The area is fenced off so that only men with their heads covered can enter into the larger section, and there is a smaller area reserved for women.  All along the wall are prayer notes stuck into cracks between the blocks.  It has the appearance of trash being put there rather than being thrown on the ground.  Are the notes there in case God did not hear their prayer or is this a back up system, sort of like e-mail? 
One of the days we visited there were about six Bar Mitzvahs being held, which added a festive atmosphere -  until you noticed all the armed guards mingling in amongst the crowd and on top of the wall and near by buildings.  I don’t know about you, but that kind of affects my prayer mood. 

Not a hundred yards way is the Dome of the Rock where the Muslims also gather several times a day to kneel, facing east, and pray to their God while also being protected by armed guards.  In a land where terrorist bombs go off in public places rather frequently compared to other countries, the Jewish and Muslim followers still risk the dangers several times a day to pray.  This in a land rich with evidence of Jesus and yet totally rejected by those who He died on the cross for.  What a waste of time and energy!

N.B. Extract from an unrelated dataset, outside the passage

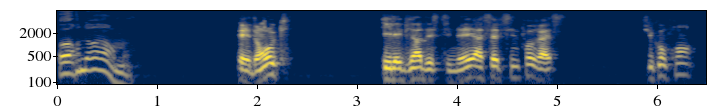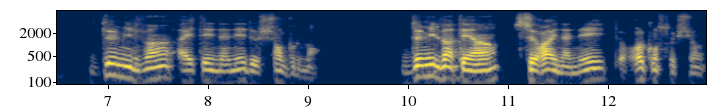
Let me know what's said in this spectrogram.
hors norme. Et donc, il est bien destiné à Sales in Progress. Tu comprends? 2020 a été une année de chamboulement. 2021 sera une année de reconstruction,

Have you ever thought about why this country is free, why we can worship and pray anytime, anywhere, without armed guards to protect us?  Do you think maybe it had something to do with our founding fathers and their belief in God and Christ and their desire to build a country that honors God first?  During the first 200 years this was a nation after God.  We put on our currency “In God we trust”, the early reading primers contained portions of scripture, and we honored God by closing businesses down on Sunday.   Yet today, the government has systematically taken God out of being recognized in the schools or on any federal or state property.  How much longer will God tolerate our disobedience as a nation and remove his protection.

Scripture addresses the need for prayer, both privately and corporately.   In Matthew 6:6 Jesus says that when, not if, but when we pray, to pray in secret.  There is a time when we need to privately pray to God and share with Him our deepest feelings and needs.                                                                                                                                           
There is also a time when we need to gather together as a group.  In Hebrews, we are encouraged not to forsake our assembling together, to encourage and stimulate one another to love and good deeds.  What better way to do this than by spending an hour in prayer with others.  Christ promised in Matthew 18:20 that where two or three are gathered, he would be in their midst.  Christ prayed in private, as he did in the Garden of Gethsemane, but he also prayed in public as he did in the synagogues. 

What is keeping people from coming together in prayer one day a week for one hour?  It can’t be the fear of terrorism or persecution.  Are we really that busy with worldly tasks or entertainment?  Are we really too tired?  In the grand scheme of things, our life time is but a blip compared to eternity.  One hour a week is a nano-blip.   What are our priorities?  The things of this world, or God’s agenda.  Are we servants of Christ, or slaves to this world.

“Even those I will bring to My holy mountain, and make them joyful in My house of prayer, their burnt offerings and their sacrifices will be acceptable on my altar;  For My house will be called a house of prayer for all the peoples.  Isaiah 56:7  
                                                                                    Michael Query